Well, it's funny how things turned out. The cleric was very worried about his throwing axe. All session long, when he'd throw it, his main priority became getting the axe back. In this fight, he threw it, missed, and it landed in the pool. He immediately, mid-battle, dove in to get it. A goblin released the dam, the cleric failed a roll, and thus the cleric rode the wave all the way out of the dungeon!

Worst of all, I rolled to a d20 to see if his trusty axe was near him when it was all over. High is good. I rolled a 1 - the axe was lost forever!

5. The Bridge: The cleric came to with the three wolves licked his face. He got up, trudged back down the hallway he'd been swept in and was spotted by the lone goblin on the bridge. The goblin fired on him. The heroes had finished off their battle in the dam room and converged on the bridge. Basically, the cleric climbed up to the bridge, dodging arrows, and killed the goblin in one shot. It was awesome.

6. The Prisoner: They killed these goblins with ease (I reduced their number because I only had 3 PCs) and freed Human Winterever. Success!

This is a great little adventure and we had a great time. The best thing is that this is just one scenario of out a giant book full of them! This boxed set is definitely worth owning.


Timothy Brannan said...

Hey. What to give you the heads up.

Thanks for all your posts!

Eodrid said...

I'm a big fan of your blog. I like the way you recap sessions, not as a "story of what happened in the game world", but how a DM would tell another DM. This was cool, this wasn't, that guy lost his dice again, etc.

You also inspired me to check out some DCC adventures, I ran Sailors on the Starless Sea as a one-shot last week when someone couldn't make it. Keep up the good work!

Sean said...

Timothy Brannan: Wow, I really appreciate it. I am seeing piles of hits coming from your site. You are the man!

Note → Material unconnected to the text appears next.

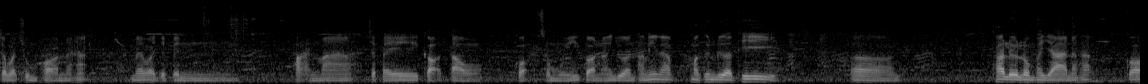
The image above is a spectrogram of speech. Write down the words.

Eodrid: Thank you! It seems like fellow DMs don't talk much about the stuff that actually happens at the table. I think a lot of campaigns die due to real life dynamics. From what I can tell, most campaigns don't get more than maybe 10 sessions in before the group disintegrates due to boredom/conflict/DM who has lost inspiration. I like writing about that stuff. Starless Sea is good! I love the Well of Souls.